Soil testing involves the analysis of soil samples to determine their characteristics, such as texture, stability, plant nutrients, fertility, acidity or alkalinity, or toxicities and contaminants. The results from soil testing can be important for many purposes, ranging from agricultural and horticultural productivity through geotechnical and engineering to environmental forensics. Soil tests can answer a variety of questions, such as:
- Does this soil have the right properties to grow a profitable crop, sustain livestock, or for revegetation after development or disturbance?
- What fertiliser or ameliorants should I apply, and how much, to get the best yields for my crops without contaminating the soil?
- Will building foundations or engineered soil structures such as dams or banks remain stable if I build them out of this soil material?
- Does this soil present an environmental hazard because of its unusual characteristics, such as salinity or Acid Sulfate Soil potential?
- Is this soil vulnerable to erosion by wind or water, and will it cause a downstream water pollution or sedimentation risk?
- Does this soil represent a health hazard due to contamination with noxious chemicals or pollutants, such as lead, herbicides or pesticides?
The Department of Planning, Industry and Environment manages many thousands of soil test results from across New South Wales in the NSW Soil and Land Information System (SALIS), and makes them available through eSPADE.

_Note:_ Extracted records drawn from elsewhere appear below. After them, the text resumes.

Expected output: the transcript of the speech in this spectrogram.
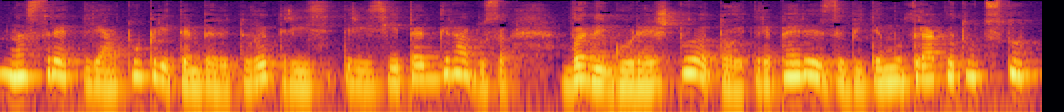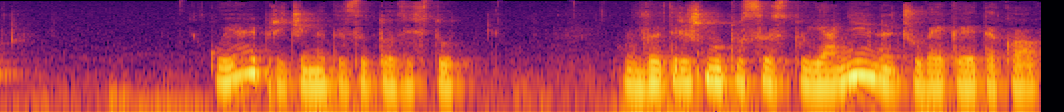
насред лято при температура 30-35 градуса. Вън е горещо, а той трепере, зъбите му тракат от студ. Коя е причината за този студ? Вътрешното състояние на човека е такова.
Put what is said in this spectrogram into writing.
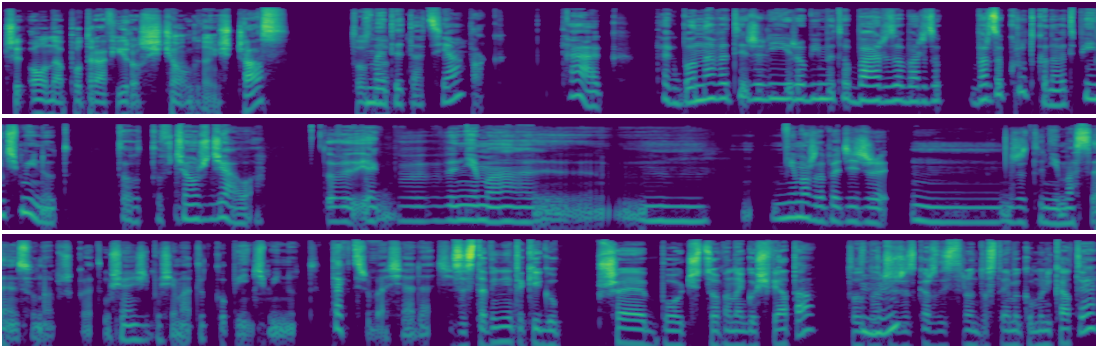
czy ona potrafi rozciągnąć czas? To zna- Medytacja? tak. Tak, tak, bo nawet jeżeli robimy to bardzo, bardzo, bardzo krótko, nawet 5 minut, to, to wciąż działa. To jakby nie ma, mm, nie można powiedzieć, że, mm, że to nie ma sensu na przykład usiąść, bo się ma tylko 5 minut. Tak trzeba siadać. Zestawienie takiego przebodźcowanego świata, to Mhm. znaczy, że z każdej strony dostajemy komunikaty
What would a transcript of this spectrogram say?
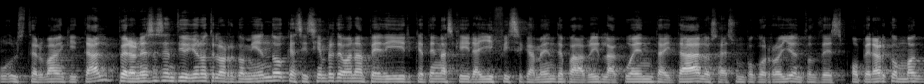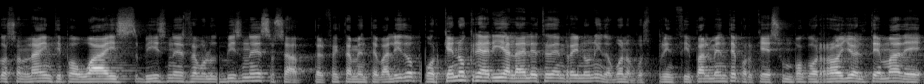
Ulster Bank y tal. Pero en ese sentido yo no te lo recomiendo, casi siempre te van a pedir que tengas que ir allí físicamente para abrir la cuenta y tal, o sea, es un poco rollo, entonces operar con bancos online tipo Wise Business, Revolut Business, o sea, perfectamente válido. ¿Por qué no crearía la LTD en Reino Unido? Bueno, pues principalmente porque es un poco rollo el tema de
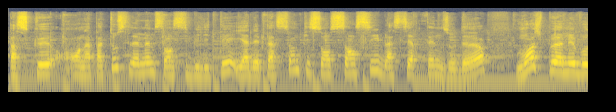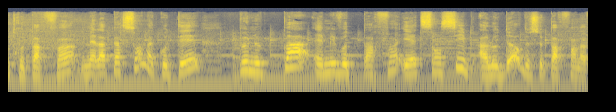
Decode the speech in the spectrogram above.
parce qu'on n'a pas tous les mêmes sensibilités. Il y a des personnes qui sont sensibles à certaines odeurs. Moi, je peux aimer votre parfum, mais la personne à côté peut ne pas aimer votre parfum et être sensible à l'odeur de ce parfum-là.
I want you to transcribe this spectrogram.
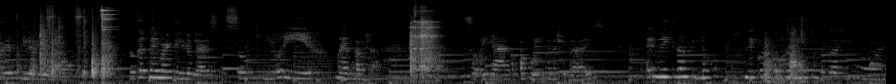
martilyo ko? Look at my martilyo guys. It's so cutie. Mayat lang siya. So, ayan, papakuin ko na siya guys. Ay, wait lang, tignan ko. Hindi ko na pa kaya ito lagay yun. Ay,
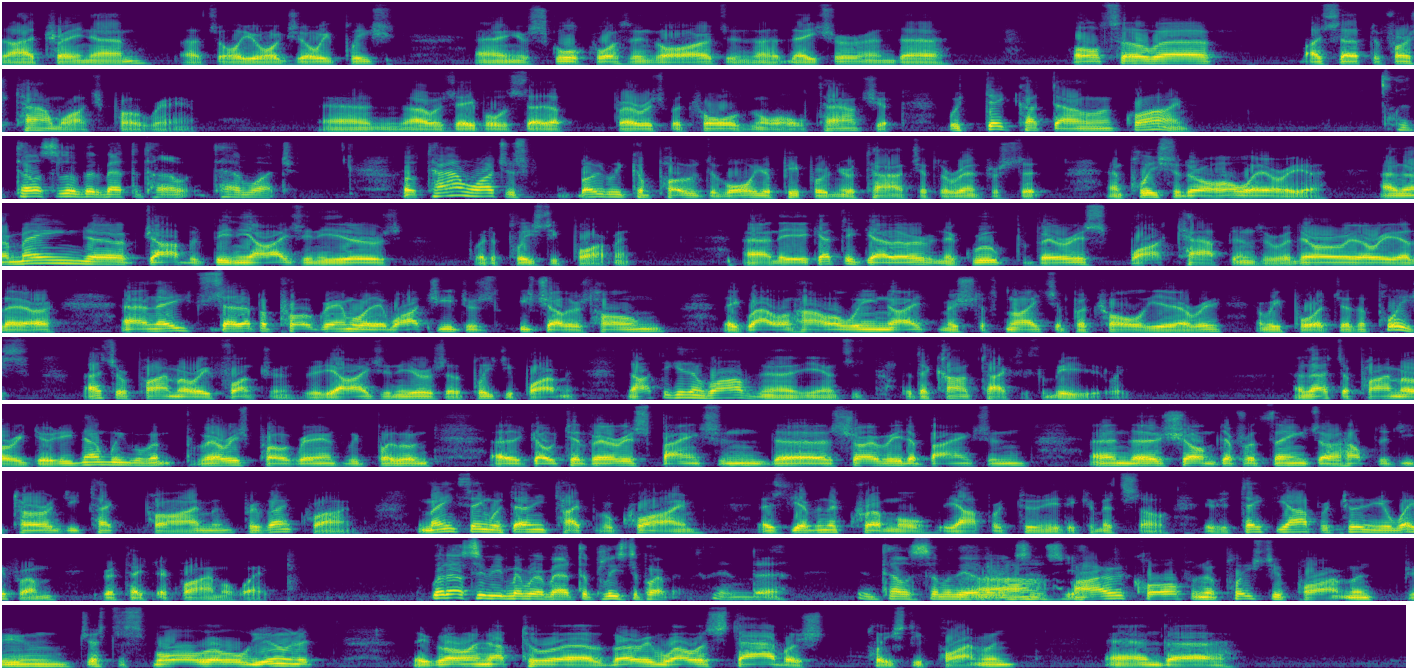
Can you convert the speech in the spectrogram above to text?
I trained them. That's all your auxiliary police and your school crossing guards and that nature. And uh, also, uh, I set up the first town watch program, and I was able to set up various patrols in the whole township, which did cut down on crime. Tell us a little bit about the town, town watch. Well, Town Watch is mainly composed of all your people in your township that are interested and policing their whole area. And their main uh, job is being the eyes and ears for the police department. And they get together in a group of various block captains or in their area there, and they set up a program where they watch each, each other's home. They go out on Halloween night, mischief nights, and patrol the area and report to the police. That's their primary function. They're the eyes and ears of the police department, not to get involved in any incidents, but to contact us immediately. And that's the primary duty. Then we went various programs. We put them, uh, go to various banks and uh, survey the banks and, and uh, show them different things to help to deter and detect crime and prevent crime. The main thing with any type of a crime is giving the criminal the opportunity to commit so. If you take the opportunity away from them, you're going to take their crime away. What else do you remember about the police department? And, uh, and tell us some of the other Uh. You, I recall from the police department being just a small little unit. They're growing up to a very well established police department, and uh,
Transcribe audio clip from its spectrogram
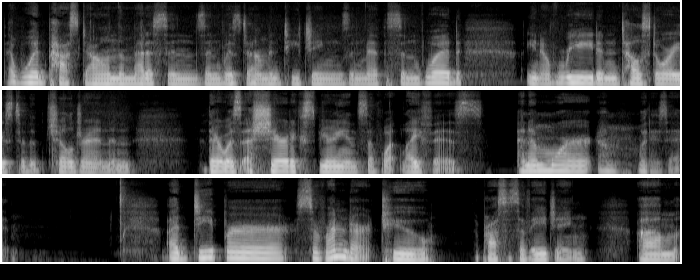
that would pass down the medicines and wisdom and teachings and myths, and would, you know, read and tell stories to the children. And there was a shared experience of what life is and a more, um, what is it? A deeper surrender to the process of aging. Um,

The Department of Planning, Industry and Environment operates the soil and water environmental laboratory, a general purpose soil and water testing laboratory and archive, located at Yanco, as well as specialised forensic services at Lidcombe.